— Work task —
If a line below falls between the line with "Language, sex, age, native" and the line with "Mel spectrogram, left", or is one of those two, output it exactly; output nothing else and no pictures.

===

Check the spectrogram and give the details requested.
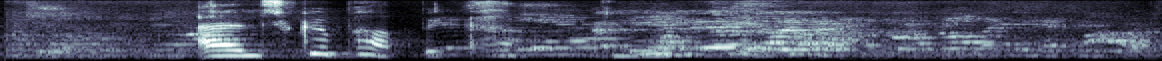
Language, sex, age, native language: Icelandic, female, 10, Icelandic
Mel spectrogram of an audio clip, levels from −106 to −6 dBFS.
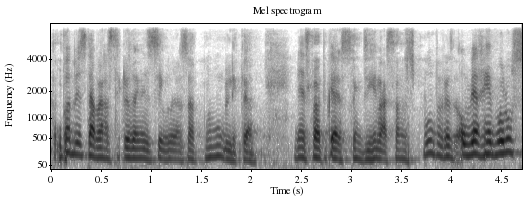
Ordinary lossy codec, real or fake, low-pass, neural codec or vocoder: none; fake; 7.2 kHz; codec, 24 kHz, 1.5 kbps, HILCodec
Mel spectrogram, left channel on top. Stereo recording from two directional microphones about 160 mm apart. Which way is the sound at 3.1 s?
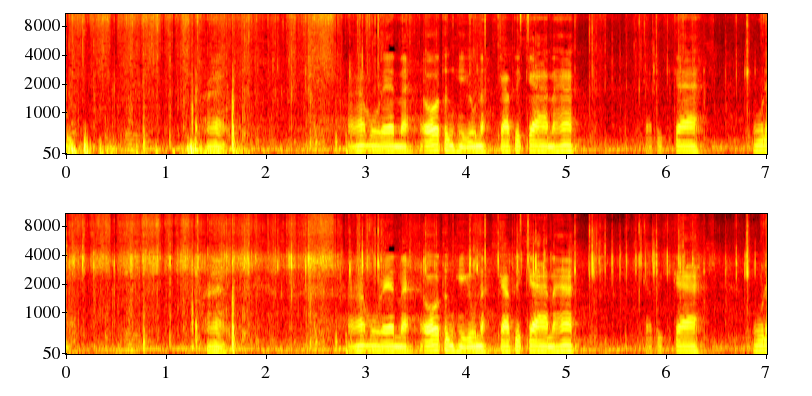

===

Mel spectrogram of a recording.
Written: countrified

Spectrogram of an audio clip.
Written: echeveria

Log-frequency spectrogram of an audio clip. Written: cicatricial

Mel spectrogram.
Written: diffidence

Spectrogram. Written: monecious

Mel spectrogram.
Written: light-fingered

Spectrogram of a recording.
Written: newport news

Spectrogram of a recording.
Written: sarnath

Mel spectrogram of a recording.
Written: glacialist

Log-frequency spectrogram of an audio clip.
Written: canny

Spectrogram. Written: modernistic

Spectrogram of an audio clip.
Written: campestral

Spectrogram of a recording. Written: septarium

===

— Answer for this exercise —
Language, sex, age, native language: Icelandic, female, 10, Icelandic
Mel spectrogram of an audio clip, levels from −106 to −6 dBFS.
Ordinary lossy codec, real or fake, low-pass, neural codec or vocoder: none; fake; 7.2 kHz; codec, 24 kHz, 1.5 kbps, HILCodec
Mel spectrogram, left channel on top. Stereo recording from two directional microphones about 160 mm apart. Which way is the sound at 3.1 s?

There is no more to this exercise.